» **Your instructions**: From the entries below, copy every line holding the word "what".

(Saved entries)

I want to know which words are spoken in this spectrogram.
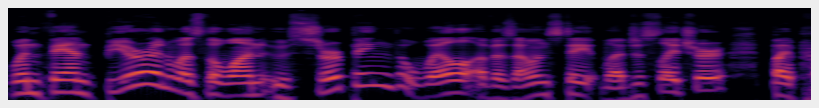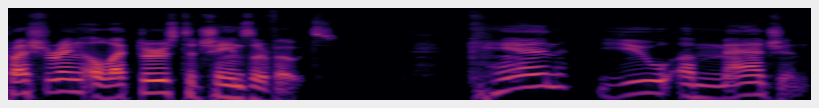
when Van Buren was the one usurping the will of his own state legislature by pressuring electors to change their votes. Can you imagine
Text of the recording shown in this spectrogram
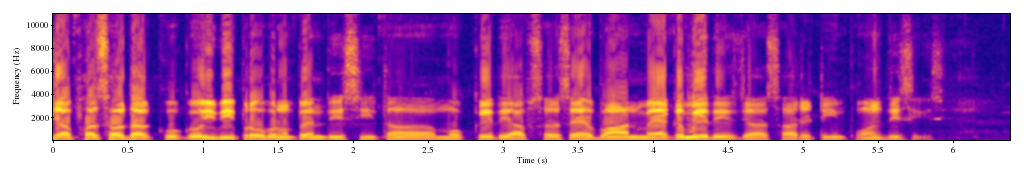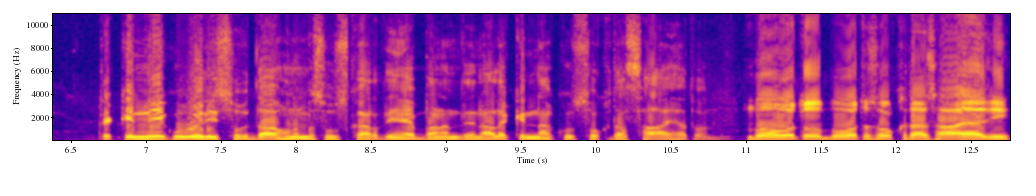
ਜਾਂ ਫਸਲ ਦਾ ਕੋ- ਕੋਈ ਵੀ ਪ੍ਰੋਬਲਮ ਪੈਂਦੀ ਸੀ ਤਾਂ ਮੌਕੇ ਤੇ ਅਫਸਰ, ਸਹਿਬਾਨ, ਮਹਿਕਮੇ ਦੇ ਜਾਂ ਸਾਰੀ ਟੀਮ ਪਹੁੰਚਦੀ ਸੀ। ਤੇ ਕਿੰਨੀ ਕੁ ਇਹਦੀ ਸੁਵਿਧਾ ਹੁਣ ਮਹਿਸੂਸ ਕਰਦੇ ਆ ਬਣਨ ਦੇ ਨਾਲ? ਕਿੰਨਾ ਕੁ ਸੁੱਖ ਦਾ ਸਾਹ ਆਇਆ ਤੁਹਾਨੂੰ? ਬਹੁਤ ਬਹੁਤ ਸੁੱਖ ਦਾ ਸਾਹ ਆਇਆ ਜੀ।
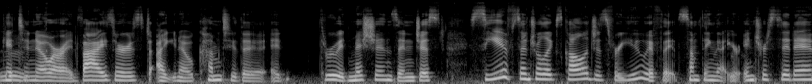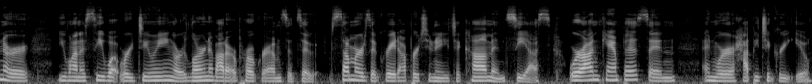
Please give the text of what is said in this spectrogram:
get to know our advisors, to, uh, you know, come to the ad, through admissions and just see if Central Lakes College is for you. If it's something that you're interested in, or you want to see what we're doing or learn about our programs, it's a summer's a great opportunity to come and see us. We're on campus and and we're happy to greet you.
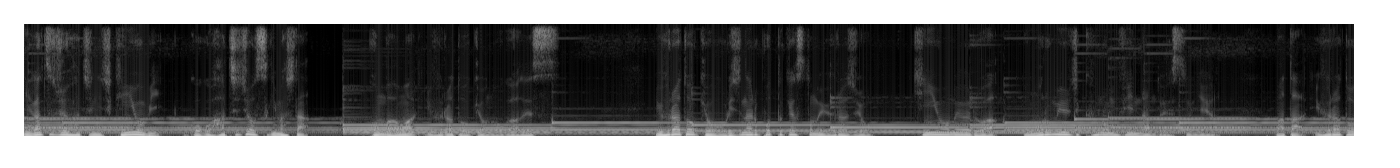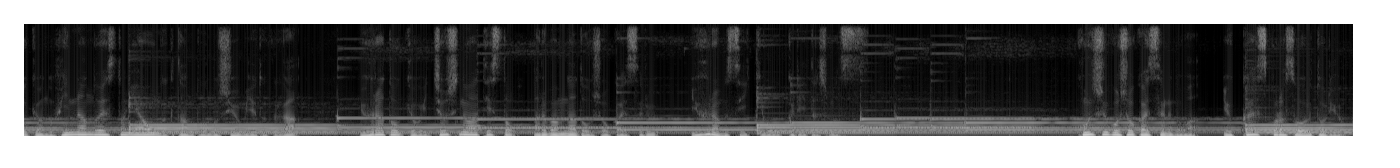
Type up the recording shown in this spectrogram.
2月18日金曜日午後8時を過ぎました。こんばんはユフラ東京の小川です。ユフラ東京オリジナルポッドキャストのユフラジオ金曜の夜はおもろミュージックフロムフィンランドエストニアまたユフラ東京のフィンランドエストニア音楽担当の塩見豊がユフラ東京一押しのアーティストアルバムなどを紹介するユフラムスイッチをお送りいたします。今週ご紹介するのはユッカエスコラソウルトリオ。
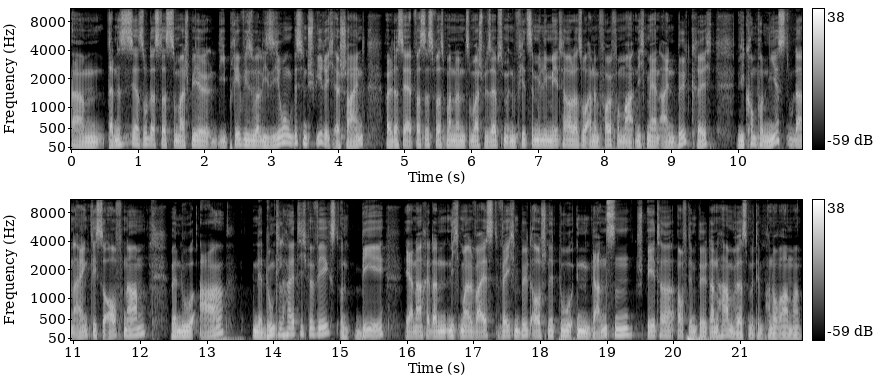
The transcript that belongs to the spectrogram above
Ähm, dann ist es ja so, dass das zum Beispiel die Prävisualisierung ein bisschen schwierig erscheint, weil das ja etwas ist, was man dann zum Beispiel selbst mit einem 14 Millimeter oder so an einem Vollformat nicht mehr in ein Bild kriegt. Wie komponierst du dann eigentlich so Aufnahmen, wenn du A, in der Dunkelheit dich bewegst und B, ja nachher dann nicht mal weißt, welchen Bildausschnitt du im Ganzen später auf dem Bild dann haben wirst mit dem Panorama?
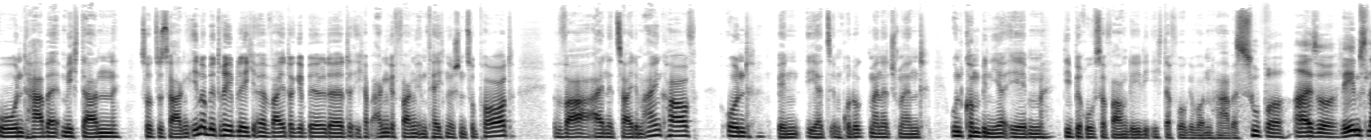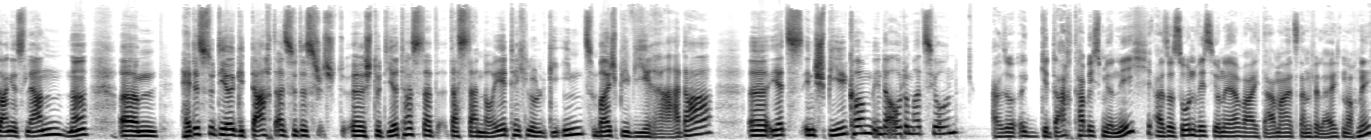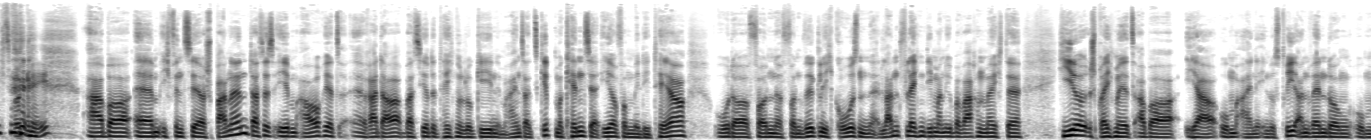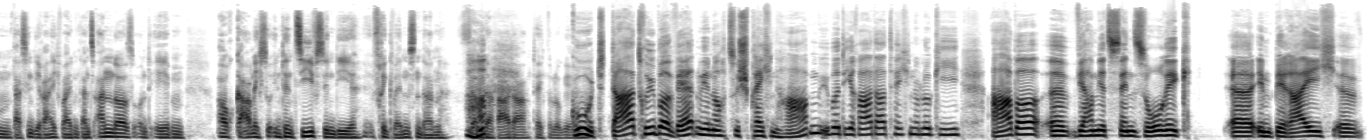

» **Exercise response**:
Please give the text of what is said in this spectrogram:
get to know our advisors, to, uh, you know, come to the ad, through admissions and just see if Central Lakes College is for you. If it's something that you're interested in, or you want to see what we're doing or learn about our programs, it's a summer's a great opportunity to come and see us. We're on campus and and we're happy to greet you.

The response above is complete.